And audiences have largely responded to this new wave of on-screen patriotism. While traditional military films have largely struggled at the box office lately, these new movies have been mostly successful. For instance, The Post earned more at the domestic box office ($73 million) than 12 Strong, Thank You for Your Service, Megan Leavey, and The Wall combined ($66 million), according to Box Office Mojo. Critics have also been receptive, with The Big Sick and The Post scoring 2018 Oscar nominations, while the only military movies to receive accolades from the Academy are actually British World War II pictures, Dunkirk and Darkest Hour.
With unconventional patriotism popping up in unexpected films and many military movies focusing on subjects unrelated to defeating the evil other, it seems that the simple, flag-waving patriotic movies of yesteryear are on their way out; especially given their weak box office performance.

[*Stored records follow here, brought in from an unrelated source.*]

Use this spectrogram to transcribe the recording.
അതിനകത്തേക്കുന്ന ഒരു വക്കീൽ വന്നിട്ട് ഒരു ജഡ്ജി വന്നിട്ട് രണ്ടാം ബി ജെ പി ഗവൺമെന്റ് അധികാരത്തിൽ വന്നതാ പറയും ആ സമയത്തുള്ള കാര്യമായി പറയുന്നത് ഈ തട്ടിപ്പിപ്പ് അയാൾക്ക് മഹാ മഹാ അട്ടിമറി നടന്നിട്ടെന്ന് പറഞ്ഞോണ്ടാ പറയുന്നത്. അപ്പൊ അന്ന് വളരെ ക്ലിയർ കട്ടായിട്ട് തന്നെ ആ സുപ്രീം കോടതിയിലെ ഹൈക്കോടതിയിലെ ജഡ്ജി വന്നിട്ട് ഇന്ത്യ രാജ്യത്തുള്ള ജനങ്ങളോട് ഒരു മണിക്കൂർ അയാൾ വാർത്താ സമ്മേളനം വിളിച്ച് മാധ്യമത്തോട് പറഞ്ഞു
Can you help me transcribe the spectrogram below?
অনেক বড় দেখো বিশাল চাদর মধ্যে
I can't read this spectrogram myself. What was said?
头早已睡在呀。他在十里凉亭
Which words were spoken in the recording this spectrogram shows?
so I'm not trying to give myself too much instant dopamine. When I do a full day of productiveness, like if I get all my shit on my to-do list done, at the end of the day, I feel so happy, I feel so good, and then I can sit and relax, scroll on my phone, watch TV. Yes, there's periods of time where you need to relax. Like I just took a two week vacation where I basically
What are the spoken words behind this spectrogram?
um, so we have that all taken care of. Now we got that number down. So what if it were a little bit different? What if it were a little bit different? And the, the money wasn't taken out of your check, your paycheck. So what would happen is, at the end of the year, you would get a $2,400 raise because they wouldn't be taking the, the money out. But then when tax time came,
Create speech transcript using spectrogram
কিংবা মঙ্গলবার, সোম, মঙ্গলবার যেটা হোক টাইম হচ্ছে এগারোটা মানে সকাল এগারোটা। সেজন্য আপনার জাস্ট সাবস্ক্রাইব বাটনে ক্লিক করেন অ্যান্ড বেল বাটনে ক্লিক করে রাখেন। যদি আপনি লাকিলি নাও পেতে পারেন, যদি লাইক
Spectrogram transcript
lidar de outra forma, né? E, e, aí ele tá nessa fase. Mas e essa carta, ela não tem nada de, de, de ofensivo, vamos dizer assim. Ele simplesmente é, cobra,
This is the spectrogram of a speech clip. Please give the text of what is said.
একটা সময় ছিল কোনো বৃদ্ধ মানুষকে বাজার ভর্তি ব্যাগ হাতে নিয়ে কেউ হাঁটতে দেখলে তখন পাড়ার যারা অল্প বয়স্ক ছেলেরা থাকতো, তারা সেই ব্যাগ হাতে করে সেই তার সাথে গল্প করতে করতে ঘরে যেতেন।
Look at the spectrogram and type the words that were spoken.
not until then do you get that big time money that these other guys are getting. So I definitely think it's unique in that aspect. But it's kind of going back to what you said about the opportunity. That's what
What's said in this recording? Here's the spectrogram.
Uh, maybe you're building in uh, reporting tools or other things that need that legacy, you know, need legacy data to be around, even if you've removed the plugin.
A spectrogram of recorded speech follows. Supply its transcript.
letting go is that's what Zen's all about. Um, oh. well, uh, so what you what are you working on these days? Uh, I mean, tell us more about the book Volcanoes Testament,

And while these types of films are still being made (The 15:17 to Paris, with its tale of American heroes in a foreign land coming to the rescue because that's what Americans do, will likely leave audiences chanting "USA! USA!"), their prevalence in the industry seems to have dipped in favor of more complex stories about what it means to be an American. Looking ahead at upcoming 2018 films, there don't appear to be many traditionally patriotic films, but themes of new patriotism are showing up in even more unexpected places.
Horror prequel The First Purge (executive producer: Jeanette Volturno) is said to be a cautionary tale of Trump's rhetoric, with the film's poster mimicking his "Make America Great Again" hats; rom-com Crazy Rich Asians (producer: Nina Jacobson) is about an Asian-American experiencing culture shock in Asia; and Boy Erased (producer: Kerry Kohansky Roberts) shows what its like to be gay and ostracized in rural America and still find a way to be your true self. These are all proudly American stories, but they're far more complex than your typical war hero movie.
The presidency of Donald Trump seems to have ignited a patriotic movement in Hollywood, though it isn't the type that he may have intended. Rather than rolling back to producing propaganda war movies like in the 1940s, the film industry is focusing on telling stories of American patriotism from the president's favorite targets — minorities, immigrants, and the protectors of the First Amendment. It's a way to show that what makes America great isn't our God-given exceptionalism, but rather our willingness to fight for the values that this country is supposed to espouse.